[Dataset entries]
*** Block opens ***
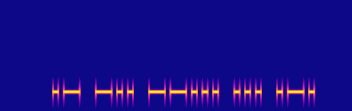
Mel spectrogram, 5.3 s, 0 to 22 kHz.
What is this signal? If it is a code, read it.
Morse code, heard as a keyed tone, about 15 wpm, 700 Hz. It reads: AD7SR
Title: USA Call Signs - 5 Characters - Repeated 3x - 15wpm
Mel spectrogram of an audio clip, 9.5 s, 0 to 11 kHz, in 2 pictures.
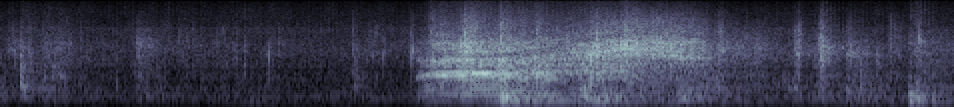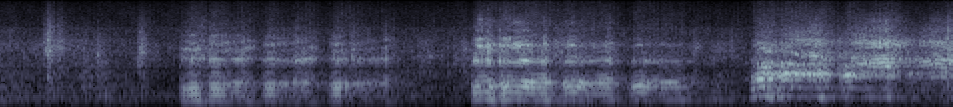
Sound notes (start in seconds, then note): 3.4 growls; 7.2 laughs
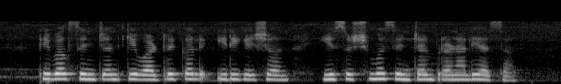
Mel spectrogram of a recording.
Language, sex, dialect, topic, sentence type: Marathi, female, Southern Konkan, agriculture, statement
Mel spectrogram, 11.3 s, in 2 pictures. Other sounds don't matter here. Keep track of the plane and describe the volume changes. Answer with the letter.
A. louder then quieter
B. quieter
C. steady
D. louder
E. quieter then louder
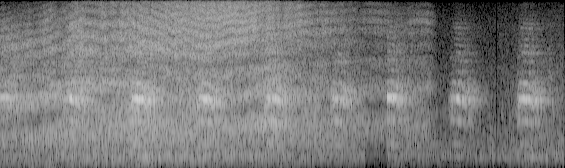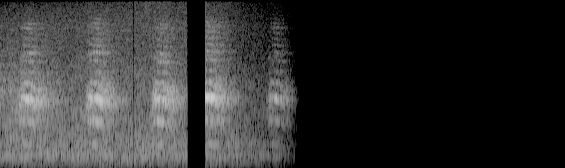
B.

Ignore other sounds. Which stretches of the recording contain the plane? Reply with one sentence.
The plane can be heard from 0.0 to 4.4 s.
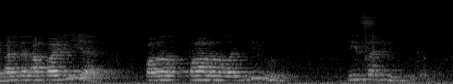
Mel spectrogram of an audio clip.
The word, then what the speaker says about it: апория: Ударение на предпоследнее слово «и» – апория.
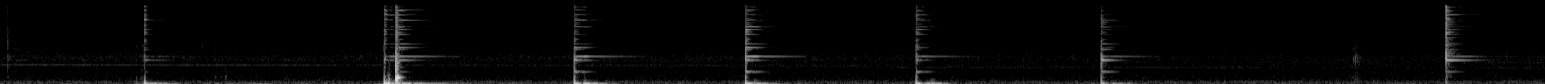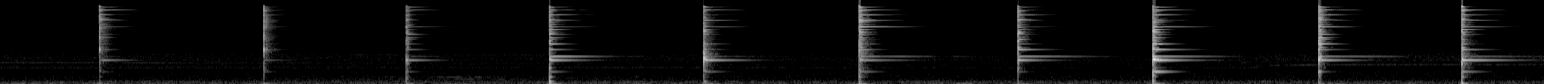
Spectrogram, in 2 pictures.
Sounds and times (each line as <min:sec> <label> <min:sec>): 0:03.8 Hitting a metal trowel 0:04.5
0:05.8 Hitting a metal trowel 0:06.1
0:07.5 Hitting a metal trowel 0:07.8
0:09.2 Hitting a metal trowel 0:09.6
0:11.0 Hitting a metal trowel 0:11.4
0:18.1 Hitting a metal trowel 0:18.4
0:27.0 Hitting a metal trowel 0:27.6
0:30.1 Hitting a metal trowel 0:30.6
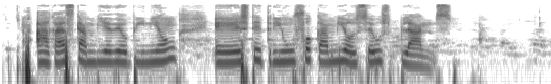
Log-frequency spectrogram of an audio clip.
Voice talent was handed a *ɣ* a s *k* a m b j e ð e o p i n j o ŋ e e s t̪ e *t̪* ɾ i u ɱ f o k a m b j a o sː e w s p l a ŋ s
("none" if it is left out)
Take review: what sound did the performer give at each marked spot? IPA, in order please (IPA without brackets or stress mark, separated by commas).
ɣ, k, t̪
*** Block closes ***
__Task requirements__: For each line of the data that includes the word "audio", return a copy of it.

__Solution__:
Mel spectrogram of an audio clip, 9.5 s, 0 to 11 kHz, in 2 pictures.
Mel spectrogram of an audio clip.
Log-frequency spectrogram of an audio clip.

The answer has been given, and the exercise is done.